To some degree, experiential and service learning has always been a component of language education. To the degree that study abroad itself is experiential language learning, language education has emphasized learning from being in a context of application by encouraging language learners to study languages in a context of practice.
However, some methods of learning languages have been less focused on experiential and service learning than others. For example, the grammar translation method emphasizes learning languages by reading and translating the great texts from a language. This method was likely popularized by scholars of Latin and Greek; after all, it’s pretty hard to do much experiential learning with a dead language!
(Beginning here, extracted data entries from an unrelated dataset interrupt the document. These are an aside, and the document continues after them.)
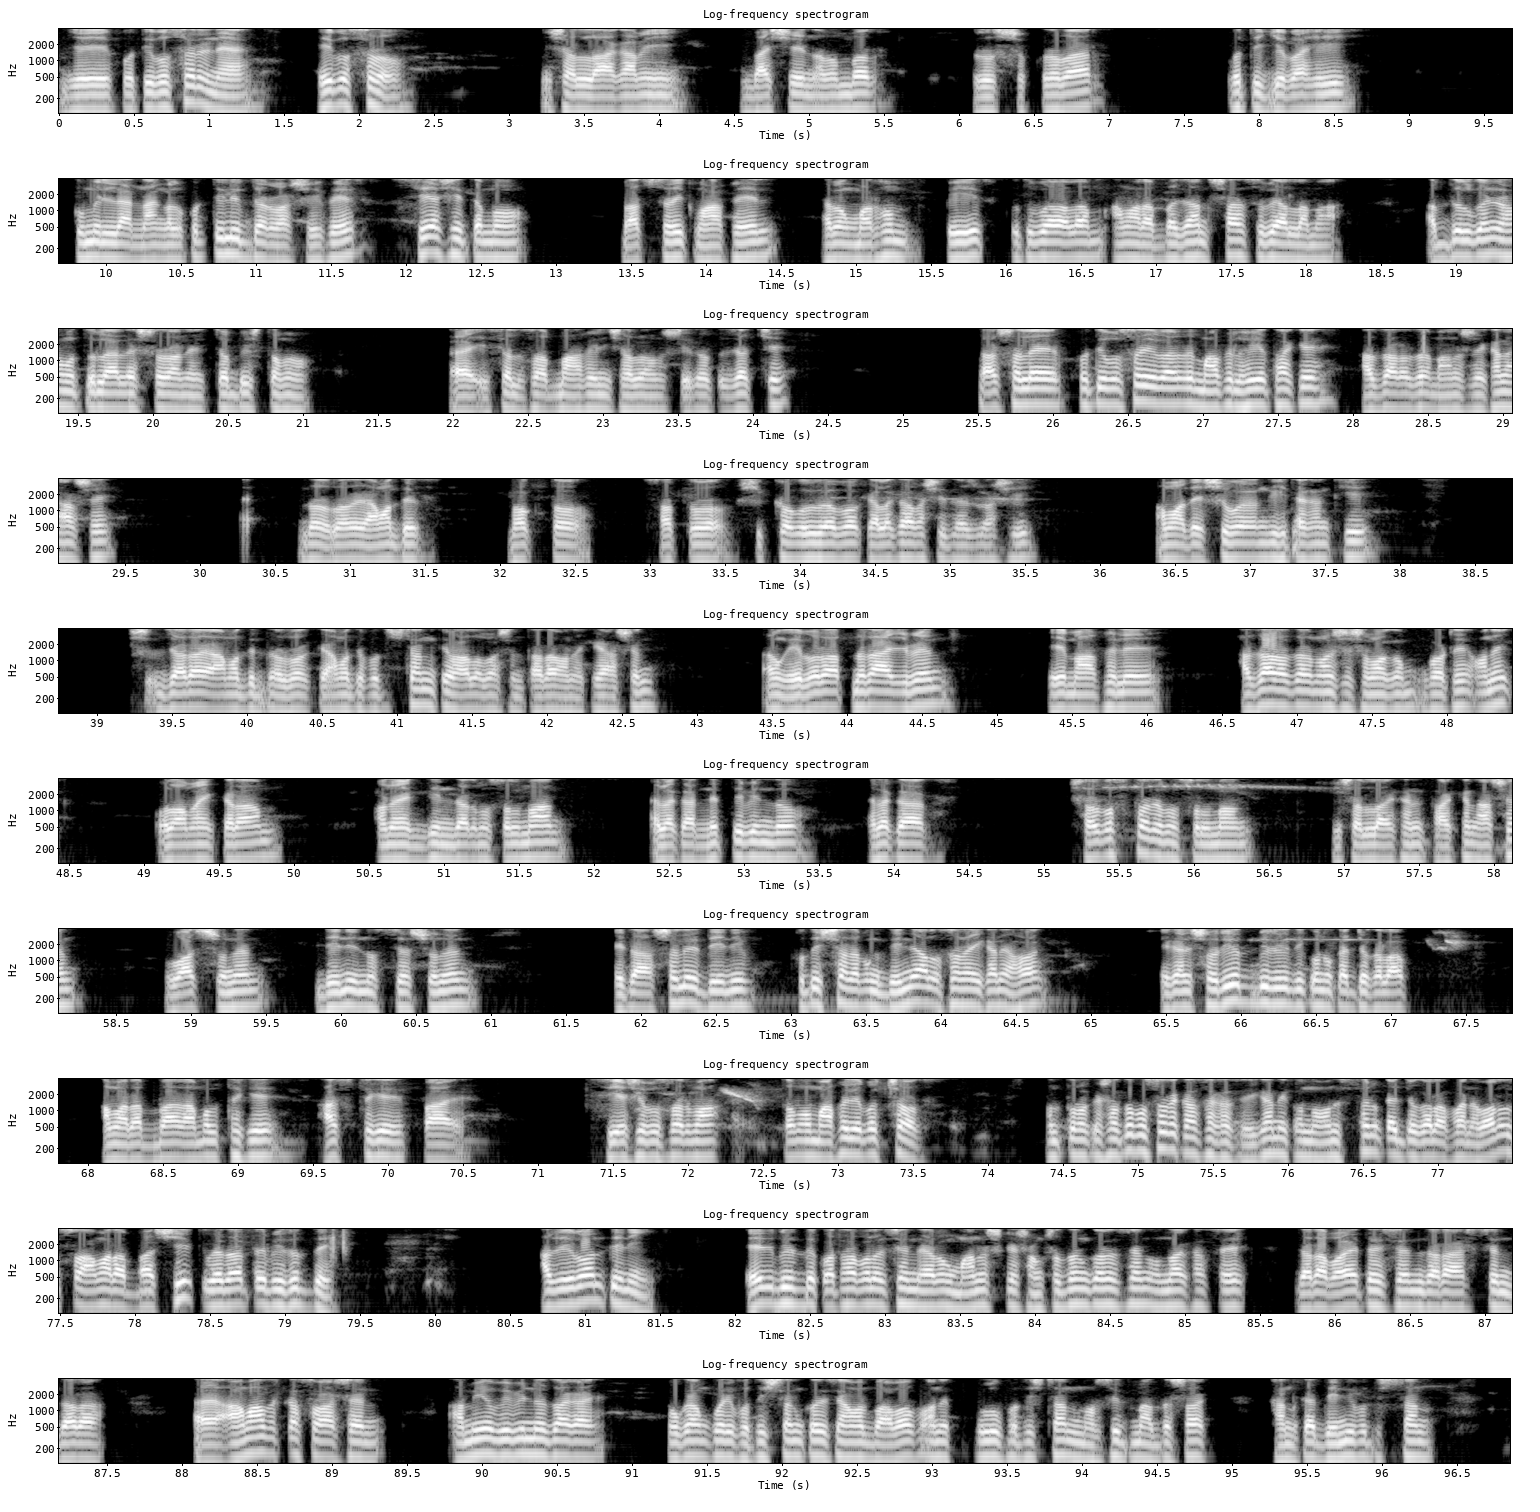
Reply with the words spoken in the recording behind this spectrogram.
যে প্রতি বছরে নেয় এই বছরও ইনশাল্লাহ আগামী বাইশে নভেম্বর, রোজ শুক্রবার ঐতিহ্যবাহী কুমিল্লা নাঙ্গলকোট দিলীপ দরবার শরীফের ছিয়াশিতম বাৎসরিক মাহফিল এবং মরহুম পীর কুতুবুল আলম, আমার আব্বাজান শাহ সুবি আল্লামা আব্দুল গনি রহমতুল্লাহ আলের স্মরণে চব্বিশতম ইসাল সব মাহফিল ইনশাল্লাহ অনুষ্ঠিত হতে যাচ্ছে। আসলে প্রতি বছর এভাবে মাহফিল হয়ে থাকে, হাজার হাজার মানুষ এখানে আসে। দরবারে আমাদের ভক্ত, ছাত্র, শিক্ষক, অভিভাবক, এলাকাবাসী, দেশবাসী, আমাদের শুভাকাঙ্ক্ষী, হিতাকাঙ্ক্ষী যারা আমাদের দরবারকে, আমাদের প্রতিষ্ঠানকে ভালোবাসেন, তারা অনেকে আসেন। এবং এবারও আপনারা আসবেন। এ মাহফিলে হাজার হাজার মানুষের সমাগম ঘটে। অনেক ওলামাই কারাম, অনেক দিনদার মুসলমান, এলাকার নেতৃবৃন্দ, এলাকার সর্বস্তরের মুসলমান ইনশাল্লাহ এখানে থাকেন, আসেন, ওয়াজ শুনেন দিনই নসিহত শুনেন। এটা আসলে দিনই প্রতিষ্ঠান এবং দিনই আলোচনা এখানে হয়। এখানে শরীয়ত বিরোধী কোনো কার্যকলাপ আমার আব্বার আমল থেকে, আজ থেকে প্রায় ছিয়াশি বছর মা তম মাহফিল বছর অন্তপক্ষে শত বছরের কাছাকাছি। এখানে কোনো অনুষ্ঠানিক কার্যকলাপ হয় না, বরঞ্চ আমার আব্বা শিখ বেদাতের বিরুদ্ধে আজীবন তিনি এর বিরুদ্ধে কথা বলেছেন এবং মানুষকে সংশোধন করেছেন। ওনার কাছে যারা বয়াত হয়েছেন যারা আসছেন, যারা আমার কাছেও আসেন, আমিও বিভিন্ন জায়গায় প্রোগ্রাম করে প্রতিষ্ঠান করেছি। আমার বাবা অনেকগুলো প্রতিষ্ঠান, মসজিদ, মাদ্রাসা, খানকা, দিনী প্রতিষ্ঠান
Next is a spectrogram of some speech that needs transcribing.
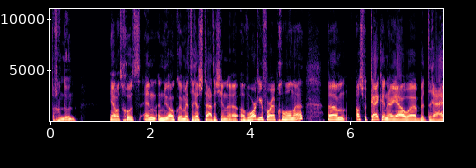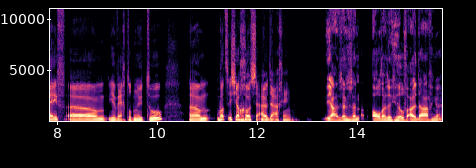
te gaan doen. Ja, wat goed. En nu ook met het resultaat dat je een uh, award hiervoor hebt gewonnen. Um, als we kijken naar jouw uh, bedrijf, um, je weg tot nu toe. Um, wat is jouw grootste uitdaging? Ja, er zijn, er zijn altijd heel veel uitdagingen.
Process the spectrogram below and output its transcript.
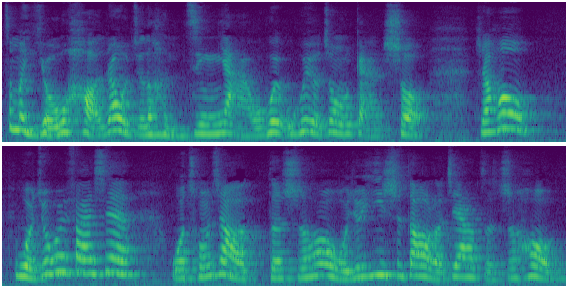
这么友好，让我觉得很惊讶，我会我会有这种感受，然后。我就会发现，我从小的时候我就意识到了这样子之后，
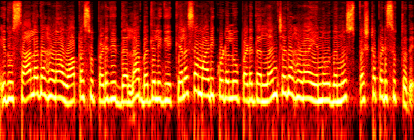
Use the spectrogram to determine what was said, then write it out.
ಇದು ಸಾಲದ ಹಣ ವಾಪಸ್ಸು ಪಡೆದಿದ್ದಲ್ಲ, ಬದಲಿಗೆ ಕೆಲಸ ಮಾಡಿಕೊಡಲು ಪಡೆದ ಲಂಚದ ಹಣ ಎನ್ನುವುದನ್ನು ಸ್ಪಷ್ಟಪಡಿಸುತ್ತದೆ.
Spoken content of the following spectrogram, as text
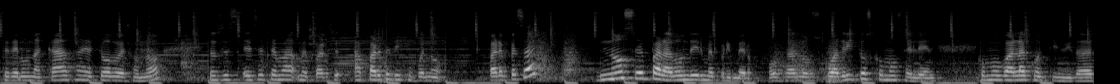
tener una casa y todo eso, ¿no? Entonces ese tema me parece, aparte dije, bueno, para empezar, no sé para dónde irme primero, o sea, los cuadritos, cómo se leen cómo va la continuidad,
More recently, though, communicative language teaching/learning has emphasized learning the structure of the language in tandem with language use. This is sort of a structural/functional approach. Teachers ask, “what do my learners need to do with the language? What structures do they need to learn to accomplish their tasks?”
I think about my own experiences learning languages, and I know my most recent Spanish language learning was more communicative in nature. First year students (I didn’t need to refresh the first year) didn’t learn any grammar—they only learned how to communicate. They got tourist language, and the classes focused on being able to produce the language. The next year, the class continued to focus on production, but now adding the layer of “these are the grammatical structures you have been using. This is how these grammatical structures work.”
I think that language learning as a field is pretty content these days with the level of experiential and service learning built into pedagogy. But, I think that as language teachers, we shouldn’t be satisfied with where we’re at. There’s big changes ahead in terms of how we receive and send information, produce and use knowledge, and creatively adapt to changing circumstances around us. It’s time for language education to consider ways to adapt to future language use.